Many computer users suffer some level of discomfort from eye strain as a result of long exposure times in front of a visual display unit (VDU). This problem is often worse for users using software like word-processing applications for most of the day, where the main work area is almost entirely white; the computer screen is effectively a big white torch directed towards the users face. Current solutions are:
1) to reduce the brightness of the whole screen (hardware) - whilst more comfortable to look at, this can actually reduce the clarity of text on the screen, and sometimes cannot easily be adjusted on laptop devices.
2) fit additional 'filter' hardware to the front of the screen to influence the brightness and contrast (hardware) - same cons as point 1 above.
3) to use alternative colours for the interface (software) - deviating from the goal of a WYSIWYG (what you see is what you get) interface.

    When using interactive graphical applications, there are times when the user is only interested in a subset of the screen area, so the surrounding areas are effectively less important for their work (at that point in time). An example of this would be when typing a paragraph in a word processing application: the user is mainly looking at the current cursor position and the text immediately surrounding it,
i.e. the paragraph block. By utilising the variation in importance to the user of the different areas of the screen, this invention proposes the reduction of screen glare by decreasing the brightness of the application area (which is almost always a predominately white background) with increasing distance away from the current focus of the users attention - thereby "fading out" the brightness of the screen with distance from the current cursor location.

The invention has advantages over the existing solutions to screen glare since:
1) the users preferred brightness and contrast settings are retained for the screen area that they are currently working on - providing optimal viewing conditions in the current area of interest.
2) the invention can be implemented within software, avoiding the need to fit any additional hardware - so suitable for all display types.
3) the behaviour does not deviate from the goal of a WYSIWYG interface.
4) the behaviour can be implemented on single-colour displays just as effectively as full-colour systems.

    Taking the example of a word processing application, the majority of the screen area is almost always bright white. With this approach, all of the screen is effectively being given the same importance.
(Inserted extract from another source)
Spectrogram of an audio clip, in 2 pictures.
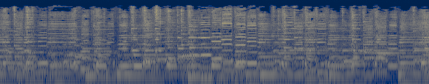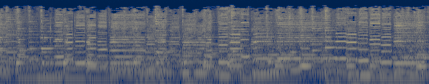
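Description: Instrumental choro played by a small ensemble, a melody line over a running bass line, without a break.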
However, this quite often won't be the case, with a user only focusing their attention on a subset of the screen area; that which they are currently interacting with. This invention proposes the adaptive adjustment of the graphical display based on its potential importance to the user.

    By reducing the brightness of the work area (most importantly any brig...